— RECORDS SHOWN —
BEGIN
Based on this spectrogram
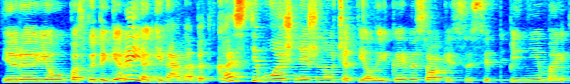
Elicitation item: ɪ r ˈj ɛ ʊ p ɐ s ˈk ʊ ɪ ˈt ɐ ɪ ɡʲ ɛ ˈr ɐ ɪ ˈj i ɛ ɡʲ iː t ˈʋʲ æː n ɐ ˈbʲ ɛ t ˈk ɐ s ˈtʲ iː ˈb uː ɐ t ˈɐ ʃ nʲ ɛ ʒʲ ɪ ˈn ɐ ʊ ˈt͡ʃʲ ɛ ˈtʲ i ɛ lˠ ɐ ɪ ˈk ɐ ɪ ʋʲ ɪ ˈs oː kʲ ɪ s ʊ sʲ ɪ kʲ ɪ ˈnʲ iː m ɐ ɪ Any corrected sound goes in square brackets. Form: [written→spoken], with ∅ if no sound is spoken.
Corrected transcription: ɪ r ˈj ɛ ʊ p ɐ s ˈk ʊ ɪ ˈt ɐ ɪ ɡʲ ɛ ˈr ɐ ɪ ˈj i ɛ ɡʲ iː [t→∅] ˈʋʲ æː n ɐ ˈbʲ ɛ t ˈk ɐ s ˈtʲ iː ˈb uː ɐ [t→∅] ˈɐ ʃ nʲ ɛ ʒʲ ɪ ˈn ɐ ʊ ˈt͡ʃʲ ɛ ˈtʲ i ɛ lˠ ɐ ɪ ˈk ɐ ɪ ʋʲ ɪ ˈs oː kʲ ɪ s ʊ sʲ ɪ [kʲ→pʲ] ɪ ˈnʲ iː m ɐ ɪ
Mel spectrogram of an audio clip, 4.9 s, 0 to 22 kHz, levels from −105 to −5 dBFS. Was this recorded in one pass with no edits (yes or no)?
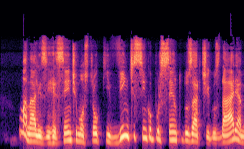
yes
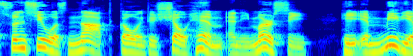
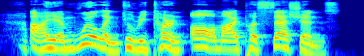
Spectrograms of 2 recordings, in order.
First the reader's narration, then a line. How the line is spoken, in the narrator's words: pleading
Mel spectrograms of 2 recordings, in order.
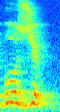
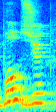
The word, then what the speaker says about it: beaux yeux: liaison, elle a de beaux yeux. Vous avez remarqué, j'ai mis la liaison et j'ai prononcé un yeux. Car le X, quand je le mets en liaison, il se prononce comme un Z.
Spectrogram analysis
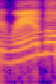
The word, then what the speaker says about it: Rambo: Is it Rambo or Rainbow? Rambo. Is it like Sylvester Stallone Rambo?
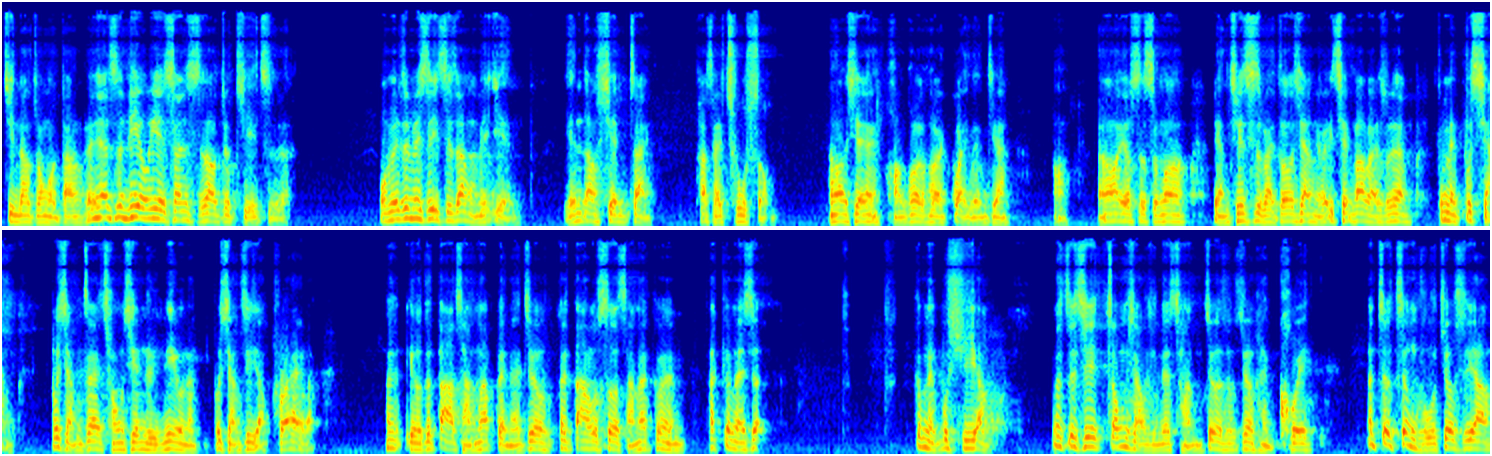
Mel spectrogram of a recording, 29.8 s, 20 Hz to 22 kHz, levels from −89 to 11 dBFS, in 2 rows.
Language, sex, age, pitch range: Chinese, male, 60-79, 105-150 Hz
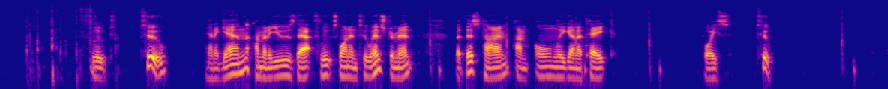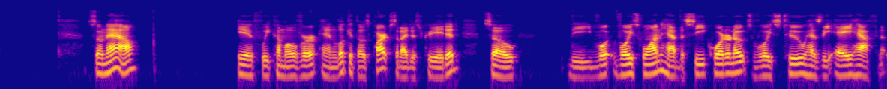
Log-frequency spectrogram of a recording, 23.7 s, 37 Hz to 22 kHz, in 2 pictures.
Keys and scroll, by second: 0.0-1.4 typing.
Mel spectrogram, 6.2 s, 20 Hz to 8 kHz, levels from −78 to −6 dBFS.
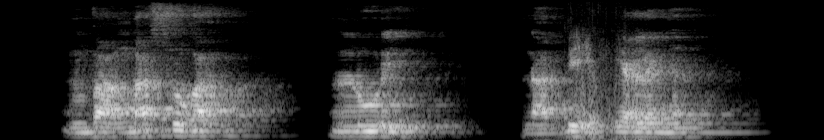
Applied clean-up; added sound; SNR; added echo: neural separator model SepFormer DNS4.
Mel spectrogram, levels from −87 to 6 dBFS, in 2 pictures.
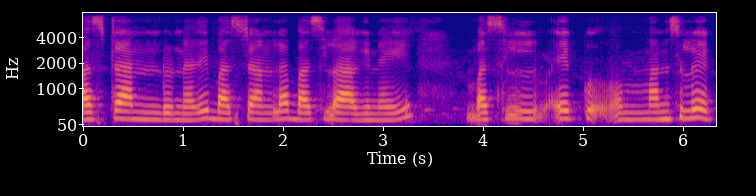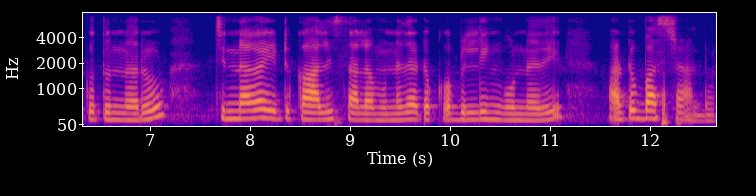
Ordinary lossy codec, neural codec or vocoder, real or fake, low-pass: none; codec, 44.1 kHz, 7.8 kbps, DAC; fake; 7.2 kHz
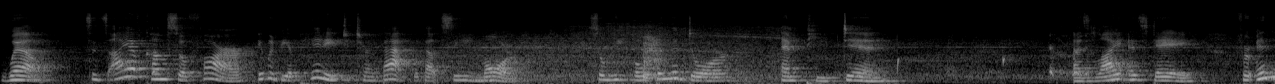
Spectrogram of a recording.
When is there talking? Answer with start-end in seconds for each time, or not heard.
0.0-5.3, 5.9-8.9, 10.7-12.7.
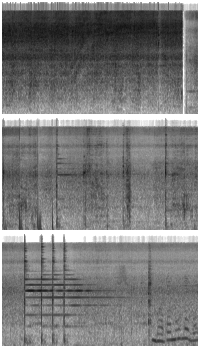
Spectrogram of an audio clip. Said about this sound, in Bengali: এটা আমি ভালো করে ভেজে নিই।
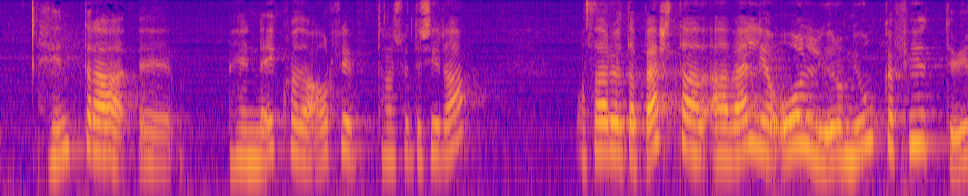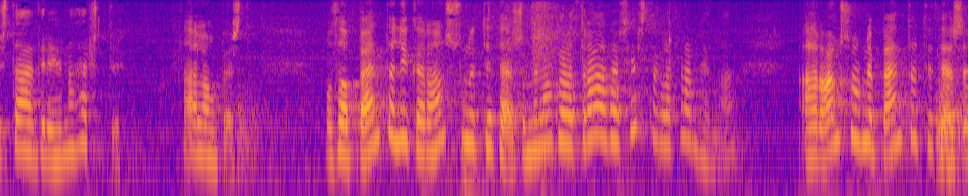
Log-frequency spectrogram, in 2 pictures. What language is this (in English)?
Icelandic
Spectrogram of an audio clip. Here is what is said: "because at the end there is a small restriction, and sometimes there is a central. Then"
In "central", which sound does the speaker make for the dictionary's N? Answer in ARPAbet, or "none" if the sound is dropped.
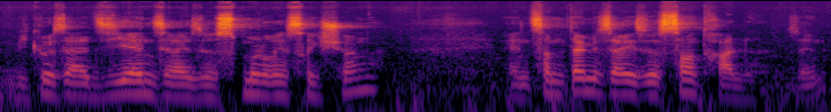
none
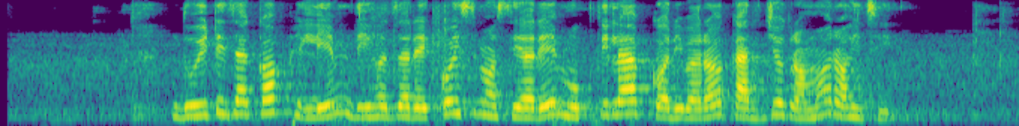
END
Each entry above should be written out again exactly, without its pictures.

Based on this spectrogram
Elicitation item: ɪ r ˈj ɛ ʊ p ɐ s ˈk ʊ ɪ ˈt ɐ ɪ ɡʲ ɛ ˈr ɐ ɪ ˈj i ɛ ɡʲ iː t ˈʋʲ æː n ɐ ˈbʲ ɛ t ˈk ɐ s ˈtʲ iː ˈb uː ɐ t ˈɐ ʃ nʲ ɛ ʒʲ ɪ ˈn ɐ ʊ ˈt͡ʃʲ ɛ ˈtʲ i ɛ lˠ ɐ ɪ ˈk ɐ ɪ ʋʲ ɪ ˈs oː kʲ ɪ s ʊ sʲ ɪ kʲ ɪ ˈnʲ iː m ɐ ɪ Any corrected sound goes in square brackets. Form: [written→spoken], with ∅ if no sound is spoken.
Corrected transcription: ɪ r ˈj ɛ ʊ p ɐ s ˈk ʊ ɪ ˈt ɐ ɪ ɡʲ ɛ ˈr ɐ ɪ ˈj i ɛ ɡʲ iː [t→∅] ˈʋʲ æː n ɐ ˈbʲ ɛ t ˈk ɐ s ˈtʲ iː ˈb uː ɐ [t→∅] ˈɐ ʃ nʲ ɛ ʒʲ ɪ ˈn ɐ ʊ ˈt͡ʃʲ ɛ ˈtʲ i ɛ lˠ ɐ ɪ ˈk ɐ ɪ ʋʲ ɪ ˈs oː kʲ ɪ s ʊ sʲ ɪ [kʲ→pʲ] ɪ ˈnʲ iː m ɐ ɪ
Mel spectrogram of an audio clip, 4.9 s, 0 to 22 kHz, levels from −105 to −5 dBFS. Was this recorded in one pass with no edits (yes or no)?
yes
Spectrograms of 2 recordings, in order.
First the reader's narration, then a line. How the line is spoken, in the narrator's words: pleading
Mel spectrograms of 2 recordings, in order.
The word, then what the speaker says about it: beaux yeux: liaison, elle a de beaux yeux. Vous avez remarqué, j'ai mis la liaison et j'ai prononcé un yeux. Car le X, quand je le mets en liaison, il se prononce comme un Z.
Spectrogram analysis
The word, then what the speaker says about it: Rambo: Is it Rambo or Rainbow? Rambo. Is it like Sylvester Stallone Rambo?
Mel spectrogram of a recording, 29.8 s, 20 Hz to 22 kHz, levels from −89 to 11 dBFS, in 2 rows.
Language, sex, age, pitch range: Chinese, male, 60-79, 105-150 Hz
Log-frequency spectrogram of a recording, 23.7 s, 37 Hz to 22 kHz, in 2 pictures.
Keys and scroll, by second: 0.0-1.4 typing.
Mel spectrogram, 6.2 s, 20 Hz to 8 kHz, levels from −78 to −6 dBFS.
Applied clean-up; added sound; SNR; added echo: neural separator model SepFormer DNS4.
Mel spectrogram, levels from −87 to 6 dBFS, in 2 pictures.
Ordinary lossy codec, neural codec or vocoder, real or fake, low-pass: none; codec, 44.1 kHz, 7.8 kbps, DAC; fake; 7.2 kHz
Spectrogram of a recording.
When is there talking? Answer with start-end in seconds for each time, or not heard.
0.0-5.3, 5.9-8.9, 10.7-12.7.
Spectrogram of an audio clip. Said about this sound, in Bengali: এটা আমি ভালো করে ভেজে নিই।
Log-frequency spectrogram, in 2 pictures. What language is this (in English)?
Icelandic
Spectrogram of an audio clip. Here is what is said: "because at the end there is a small restriction, and sometimes there is a central. Then"
In "central", which sound does the speaker make for the dictionary's N? Answer in ARPAbet, or "none" if the sound is dropped.
none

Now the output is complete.